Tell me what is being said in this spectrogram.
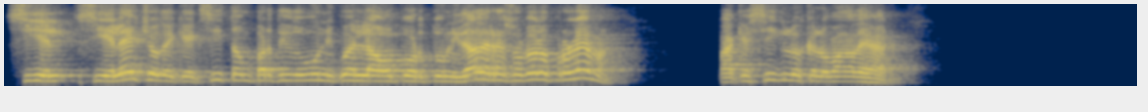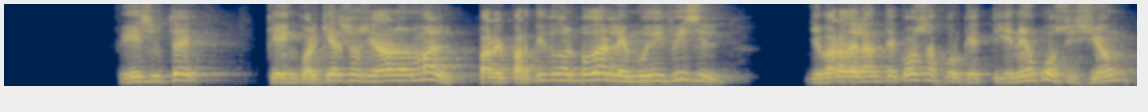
si el, si el hecho de que exista un partido único es la oportunidad de resolver los problemas, ¿para qué siglo es que lo van a dejar? Fíjese usted que en cualquier sociedad normal, para el partido en el poder le es muy difícil llevar adelante cosas porque tiene oposición,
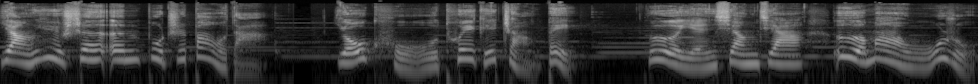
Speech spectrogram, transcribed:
养育深恩不知报答，有苦推给长辈，恶言相加、恶骂侮辱，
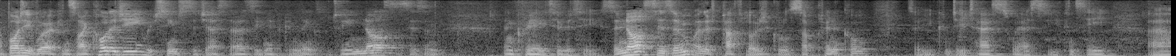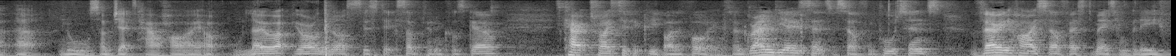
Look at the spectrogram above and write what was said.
a body of work in psychology which seems to suggest there are significant links between narcissism and creativity. So narcissism, whether it's pathological or subclinical, so you can do tests where you can see uh, uh, normal subjects, how high up or low up you are on the narcissistic subclinical scale. It's characterized typically by the following. So a grandiose sense of self-importance, very high self-estimating belief,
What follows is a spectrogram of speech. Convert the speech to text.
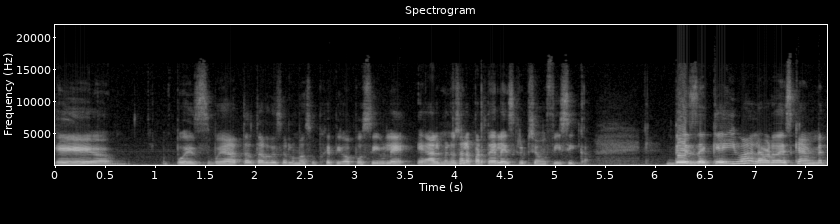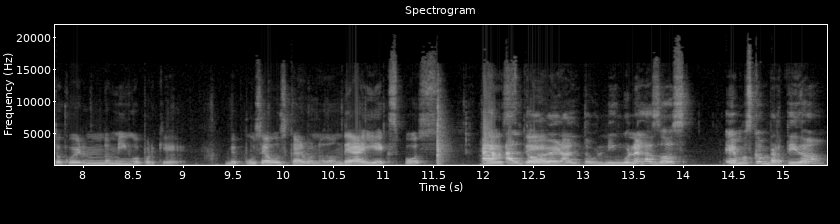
eh, pues voy a tratar de ser lo más objetiva posible, al menos en la parte de la descripción física. Desde que iba, la verdad es que a mí me tocó ir un domingo porque me puse a buscar, bueno, dónde hay expos Ah, alto, a este, ver, alto. Ninguna de las dos hemos compartido.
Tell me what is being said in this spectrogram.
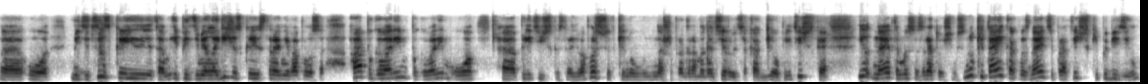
о медицинской, там, эпидемиологической стороне вопроса, а поговорим, поговорим о э, политической стороне вопроса. Все-таки ну, наша программа анонсируется как геополитическая, и на этом мы сосредоточимся. Ну, Китай, как вы знаете, практически победил.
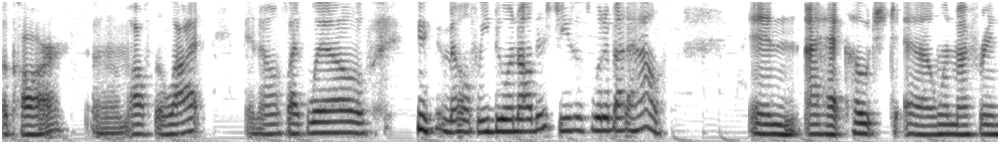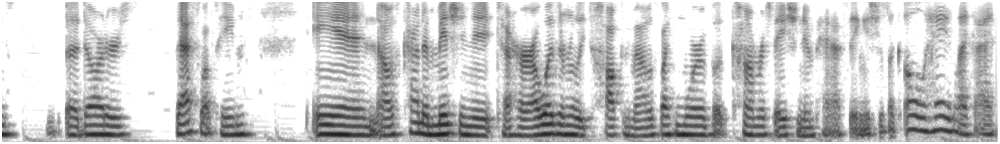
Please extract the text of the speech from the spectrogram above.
a car um, off the lot. And I was like, well, you know, if we doing all this, Jesus, what about a house? And I had coached uh, one of my friend's uh, daughter's basketball teams and I was kind of mentioning it to her. I wasn't really talking about. It. it was like more of a conversation in passing. And she's like, "Oh, hey, like I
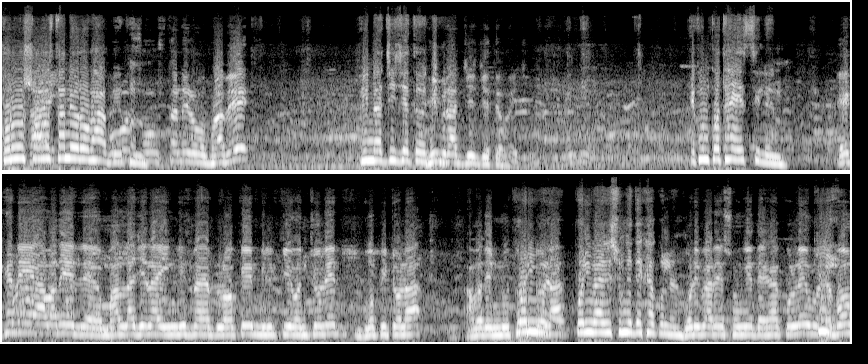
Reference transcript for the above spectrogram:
কর্মসংস্থানের অভাব এখন সংস্থানের অভাবে ভিন রাজ্যে যেতে ভীম রাজ্যে যেতে হয়েছে এখন কোথায় এসেছিলেন? এখানে আমাদের মালদা জেলা ইংলিশ বাজার ব্লকে মিল্কি অঞ্চলের গোপীটোলা আমাদের নতুন পরিবারের সঙ্গে দেখা করলেন? পরিবারের সঙ্গে দেখা করলে এবং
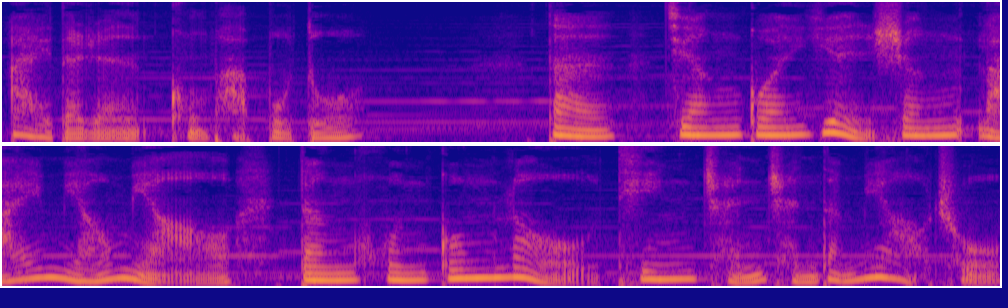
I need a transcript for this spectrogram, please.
爱的人恐怕不多。但江关雁声来渺渺，灯昏宫漏听沉沉的妙处，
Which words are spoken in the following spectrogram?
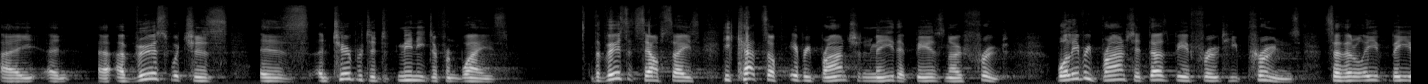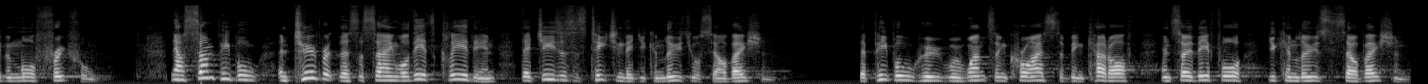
a, a, a verse which is, is interpreted many different ways. The verse itself says, He cuts off every branch in me that bears no fruit. While every branch that does bear fruit, He prunes, so that it'll be even more fruitful. Now, some people interpret this as saying, well, it's clear then that Jesus is teaching that you can lose your salvation. That people who were once in Christ have been cut off and so therefore you can lose salvation.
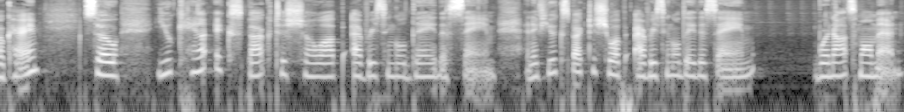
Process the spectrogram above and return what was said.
okay? So you can't expect to show up every single day the same. And if you expect to show up every single day the same, we're not small men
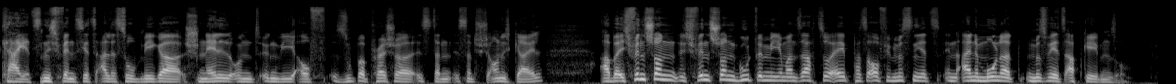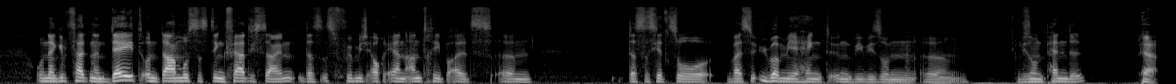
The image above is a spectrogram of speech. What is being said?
Klar, jetzt nicht, wenn es jetzt alles so mega schnell und irgendwie auf Super Pressure ist, dann ist natürlich auch nicht geil. Aber ich finde es schon, ich find's schon gut, wenn mir jemand sagt, so, ey, pass auf, wir müssen jetzt in einem Monat, müssen wir jetzt abgeben, so. Und dann gibt es halt ein Date und da muss das Ding fertig sein. Das ist für mich auch eher ein Antrieb, als ähm, dass es jetzt so, weißt du, über mir hängt, irgendwie wie so ein, ähm, wie so ein Pendel. Ja.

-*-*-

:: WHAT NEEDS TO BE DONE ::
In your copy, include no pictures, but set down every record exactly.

:: OUTPUT FOR THIS EXERCISE ::
Tell me what is being said in this spectrogram.
si el, si el hecho de que exista un partido único es la oportunidad de resolver los problemas, ¿para qué siglo es que lo van a dejar? Fíjese usted que en cualquier sociedad normal, para el partido en el poder le es muy difícil llevar adelante cosas porque tiene oposición,
Speech spectrogram, transcribed:
养育深恩不知报答，有苦推给长辈，恶言相加、恶骂侮辱，
Look at the spectrogram above and write what was said.
a body of work in psychology which seems to suggest there are significant links between narcissism and creativity. So narcissism, whether it's pathological or subclinical, so you can do tests where you can see uh, uh, normal subjects, how high up or low up you are on the narcissistic subclinical scale. It's characterized typically by the following. So a grandiose sense of self-importance, very high self-estimating belief,
What follows is a spectrogram of speech. Convert the speech to text.
eh, pues voy a tratar de ser lo más objetiva posible, al menos en la parte de la descripción física. Desde que iba, la verdad es que a mí me tocó ir un domingo porque me puse a buscar, bueno, dónde hay expos Ah, alto, a este, ver, alto. Ninguna de las dos hemos compartido.
Tell me what is being said in this spectrogram.
о медицинской, там, эпидемиологической стороне вопроса, а поговорим, поговорим о э, политической стороне вопроса. Все-таки ну, наша программа анонсируется как геополитическая, и на этом мы сосредоточимся. Ну, Китай, как вы знаете, практически победил.
Please extract the text of the speech from the spectrogram above.
a car um, off the lot. And I was like, well, you know, if we doing all this, Jesus, what about a house? And I had coached uh, one of my friend's uh, daughter's basketball teams and I was kind of mentioning it to her. I wasn't really talking about. It. it was like more of a conversation in passing. And she's like, "Oh, hey, like I
Reference transcript for the above spectrogram:
কর্মসংস্থানের অভাব এখন সংস্থানের অভাবে ভিন রাজ্যে যেতে ভীম রাজ্যে যেতে হয়েছে এখন কোথায় এসেছিলেন? এখানে আমাদের মালদা জেলা ইংলিশ বাজার ব্লকে মিল্কি অঞ্চলের গোপীটোলা আমাদের নতুন পরিবারের সঙ্গে দেখা করলেন? পরিবারের সঙ্গে দেখা করলে এবং
I need a transcript for this spectrogram, please.
爱的人恐怕不多。但江关雁声来渺渺，灯昏宫漏听沉沉的妙处，
Which words are spoken in the following spectrogram?
a, a, a verse which is, is interpreted many different ways. The verse itself says, He cuts off every branch in me that bears no fruit. While every branch that does bear fruit, He prunes, so that it'll be even more fruitful. Now, some people interpret this as saying, well, it's clear then that Jesus is teaching that you can lose your salvation. That people who were once in Christ have been cut off and so therefore you can lose salvation.
Process the spectrogram above and return what was said.
okay? So you can't expect to show up every single day the same. And if you expect to show up every single day the same, we're not small men
The image above is a spectrogram of speech. What is being said?
Klar, jetzt nicht, wenn es jetzt alles so mega schnell und irgendwie auf Super Pressure ist, dann ist natürlich auch nicht geil. Aber ich finde es schon, ich find's schon gut, wenn mir jemand sagt, so, ey, pass auf, wir müssen jetzt in einem Monat, müssen wir jetzt abgeben, so. Und dann gibt es halt ein Date und da muss das Ding fertig sein. Das ist für mich auch eher ein Antrieb, als ähm, dass es jetzt so, weißt du, über mir hängt, irgendwie wie so ein, ähm, wie so ein Pendel. Ja.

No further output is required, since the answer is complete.